More than a month has passed since China abandoned its zero-COVID policy, reopening its doors after three years of self-imposed isolation. Even as the pandemic sweeps through the country like a tsunami, infecting millions, many inside China believe the worst is behind them.
This positive outlook is reflected in the economic arena. China experienced the slowest GDP growth in four decades last year – around 3 percent. But as businesses get back on their feet, the government believes external trade will increase significantly, and growth will return.
China’s economic recovery has significant implications for the rest of the world, including the Middle East.
First and foremost, demand from the Chinese market will expand, comforting many observers concerned about a global recession. China’s import of energy resources, including crude oil, natural gas, and coal, increased more than 40 percent last year and accounted for nearly 18 percent of China’s total imports. If the Chinese economy is to resume its post-COVID productivity – both for export and domestic consumption – demand for energy products will only grow.
How this demand might be met is a matter of speculation. In 2021, Saudi Arabia was China’s biggest supplier of oil, but in April 2022, that honor went to Russia. (Prior to the war in Ukraine, the two countries alternated in the top spot). Price was a deciding factor. During the first half of 2022, oil imports from Russia were cheaper than from Saudi Arabia by nearly $15 a barrel. For the foreseeable future, China’s crude oil imports from Russia will remain stable.
But China measures costs in more ways than one. Given China’s need to maintain diversity in its crude oil supply, and President Xi Jinping’s interest in improving relations with the United States, Beijing could become more moderate and cautious in its energy trade with Russia, which would present an opening for suppliers in the Gulf.

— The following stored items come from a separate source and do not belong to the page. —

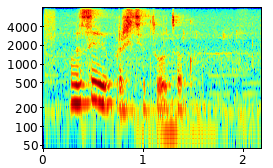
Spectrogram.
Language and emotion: Russian, neutral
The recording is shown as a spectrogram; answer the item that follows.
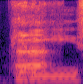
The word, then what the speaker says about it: PLEs: __ ] time or ples as they're called now please premium Live Events yeah yeah it's yeah it's not just call and pay-per-views or shows that's one syllable done but yeah I've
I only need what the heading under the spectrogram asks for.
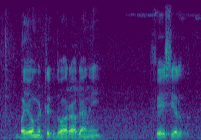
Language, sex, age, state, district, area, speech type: Telugu, male, 45-60, Andhra Pradesh, N T Rama Rao, urban, spontaneous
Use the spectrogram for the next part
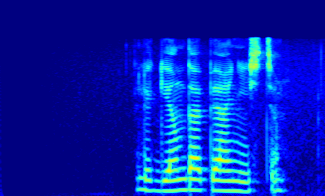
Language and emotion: Russian, neutral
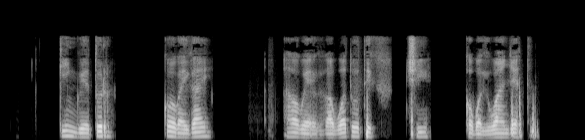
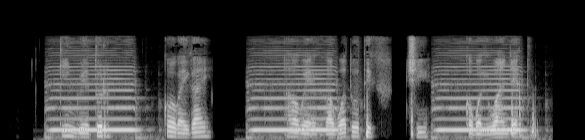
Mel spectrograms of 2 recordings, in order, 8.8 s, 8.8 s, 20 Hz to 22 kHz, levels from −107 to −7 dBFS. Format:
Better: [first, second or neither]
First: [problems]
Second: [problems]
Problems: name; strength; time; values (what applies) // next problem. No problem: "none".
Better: first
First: none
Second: background sound (Bowed string instrument); 2 dB above the speech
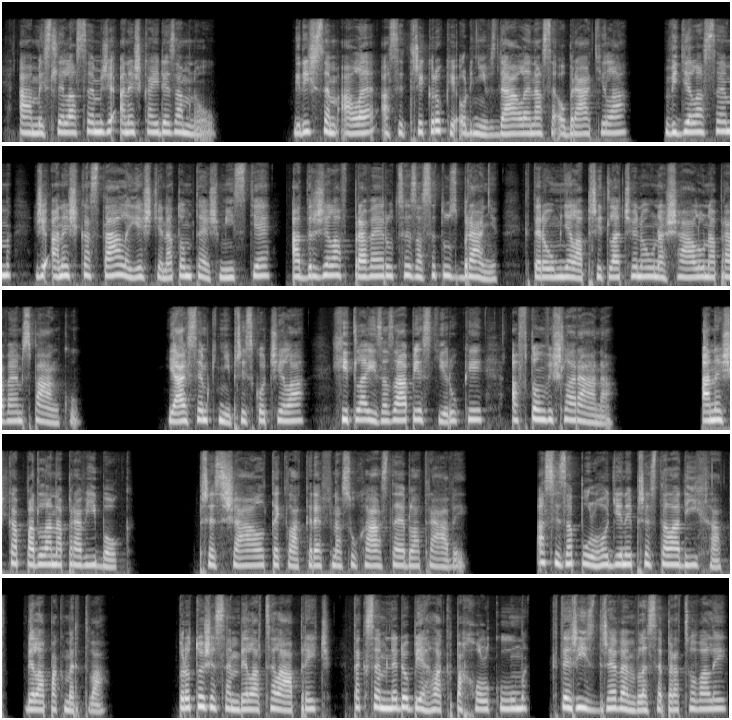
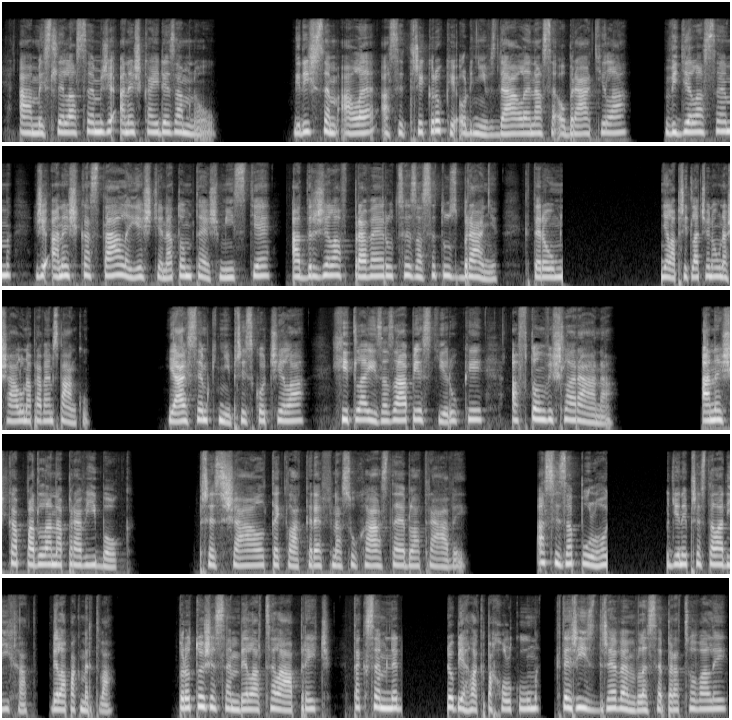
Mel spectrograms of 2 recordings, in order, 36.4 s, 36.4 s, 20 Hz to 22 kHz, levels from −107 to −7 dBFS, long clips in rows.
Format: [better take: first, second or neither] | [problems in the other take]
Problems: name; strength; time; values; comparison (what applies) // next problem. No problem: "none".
first | audio freezing; at 13 s for 1 s, at 28 s for 0.5 s and at 33 s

This positive outlook for the energy trade between China and the Middle East is in line with the official commitment from Beijing. On December 9, China announced that it will expand imports of crude oil and natural gas from Gulf countries over the next three-to-five years. The pledge was made at the first China-Arab Summit in Saudi Arabia – attended by rulers and officials from Bahrain, Kuwait, Oman, Qatar, Saudi Arabia, and the United Arab Emirates.
China’s renewed thirst for Middle East oil is about more than navigating an economic recovery. As China tries to achieve its “double carbon” commitment – carbon emissions peaking by 2030 and carbon neutrality by 2060 – it will need oil and gas to offset dirtier fuels like coal. In 2021, 56 percent of China’s massive energy consumption still came from coal, followed by about 26 percent from cleaner energy sources.
As Xi’s recent trip to the Gulf demonstrated, China is looking to expand its economic relations with the Middle East, a trajectory that is only expected to accelerate.
Beyond the traditional energy trade, clean energy cooperation is another key area that China wishes to pursue with countries in the region. One intriguing aspect is civil nuclear cooperation, which Beijing is pursuing with Saudi Arabia and the UAE.
Specifically, China has shown fresh interest in nuclear energy since the beginning of the Ukraine war. Around the world, China is paving the way for an expansion of its third-generation nuclear reactors; Gulf countries are potential buyers. China is already competing with South Korea to build two nuclear reactors in Saudi Arabia, and other regional projects are reportedly in the works.
While China’s COVID situation since November appears out of control, the chaos is unlikely to last much longer. Beijing is already aiming for a normalization of the country by March, and many expect a trade and economic rebound in the months that follow.
To be sure, a shadow recession in the US has cast a layer of uncertainty about the external demand for Chinese products. But China has other options than the American consumer. ASEAN and European Union countries dwarfed the US in terms of trade with China in 2022, so even sluggish demand from the US doesn’t spell disaster for China’s trade volume.
China’s road to COVID recovery is far from over, and many will die before normality returns. New variants could emerge, complicating reopening plans.
But the zero-COVID reversal has brought a sense of confidence to many Chinese, along with an eagerness to embrace new opportunities. This will translate into enhanced economic and trade activity this year – and a corresponding demand for energy resources from the Middle East.
Yun Sun is director of the China program and co-director of the East Asia program at the Stimson Center in Washington, DC.